The International Federation of Reproduction Rights Organisations (IFRRO) regrets the attempt by Digital Europe to prejudice and pre-empt the recommendations of Mr Antonio Vitorino, the mediator in the EU facilitated mediation process on private copying and reprographic levies. “The timing of the Digital Europe initiative, so close to the culmination of the mediator’s reflection phase, and the appeal outside the mediation process at this late stage of negotiations are unwarranted”, said IFRRO CEO, Olav Stokkmo. “It calls into question the reliability of Digital Europe as a partner and the extent to which it is dedicated to the mediation process.”
At this point, IFRRO makes no judgement on the content of the Digital Europe paper, except to point out that it ignores the fact that the levy system secures not only the remuneration for private copying but also for reprography, which includes both private copying and copying for professional and educational uses. In this context the proposals made by Digital Europe are beside the point.
IFRRO notes the press statement from GESAC, SAA and other organisations representing collectives which administer private copy remuneration.
Notes for Editors
IFRRO - the International Federation of Reproduction Rights Organisations – is the main international network of collective management organisations and creators’ and publishers’ associations in the text and image spheres.

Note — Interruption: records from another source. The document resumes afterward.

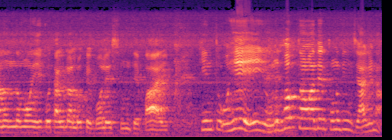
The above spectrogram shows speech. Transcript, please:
আনন্দময়, এই কথাগুলো লোকে বলে, শুনতে পাই কিন্তু ওহে, এই অনুভব তো আমাদের কোনোদিন জাগে না।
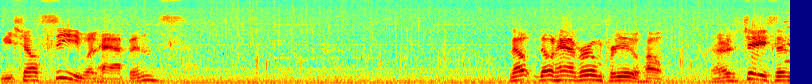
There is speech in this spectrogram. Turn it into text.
we shall see what happens. Nope, don't have room for you. Oh, there's Jason.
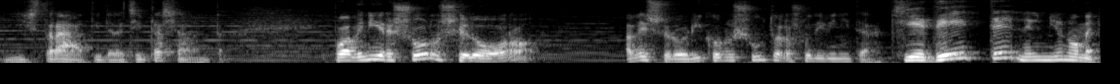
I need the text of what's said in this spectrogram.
gli strati della città santa, può avvenire solo se loro avessero riconosciuto la sua divinità. Chiedete nel mio nome,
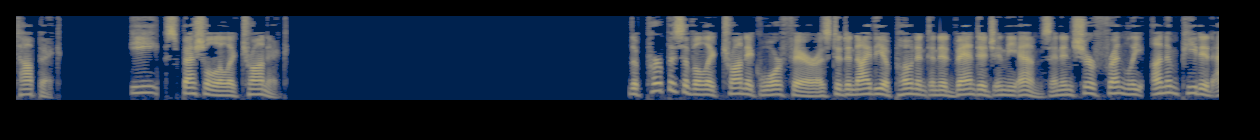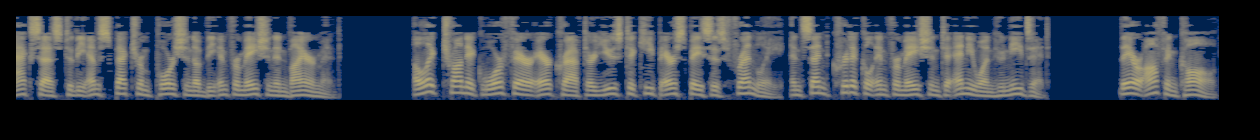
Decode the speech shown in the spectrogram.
Topic E. Special electronic The purpose of electronic warfare is to deny the opponent an advantage in the EMS and ensure friendly, unimpeded access to the EM spectrum portion of the information environment. Electronic warfare aircraft are used to keep airspaces friendly, and send critical information to anyone who needs it. They are often called,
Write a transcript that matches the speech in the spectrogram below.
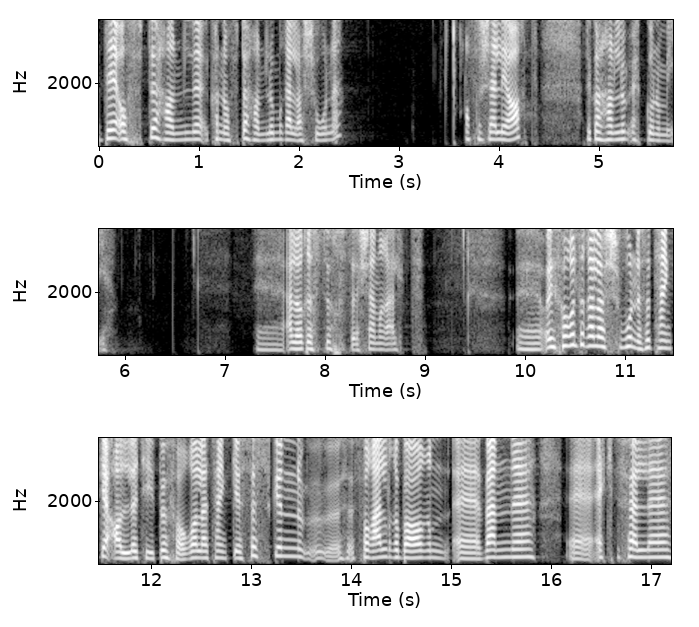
det ofte handler, kan ofte handle om relasjoner av forskjellig art. Det kan handle om økonomi. Eh, eller ressurser generelt. Eh, og I forhold til relasjoner så tenker jeg alle typer forhold. Jeg tenker Søsken, foreldre, barn, eh, venner, eh, ektefelle.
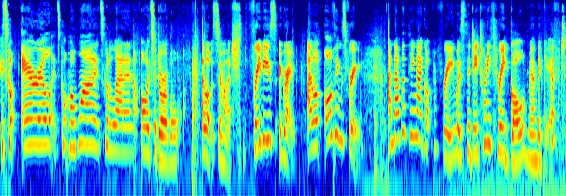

We work to protect and enable easy legal access to copyright material - from academic works, through newspaper articles, novels and sheet music, to photos and illustrations, in particular for large scale copying of works including digital uses. We are at the heart of rights management across the world, enabling authors and publishers to work jointly to satisfy their clients (libraries, universities, colleges, schools, public administration, etc.). We foster partnerships and dialogues between stakeholders to ensure a flexible service, responding to the varied user needs within the framework of copyright law.
IFRRO is currently made up of 137 members in 75 countries, including members of the majority of EU Member States.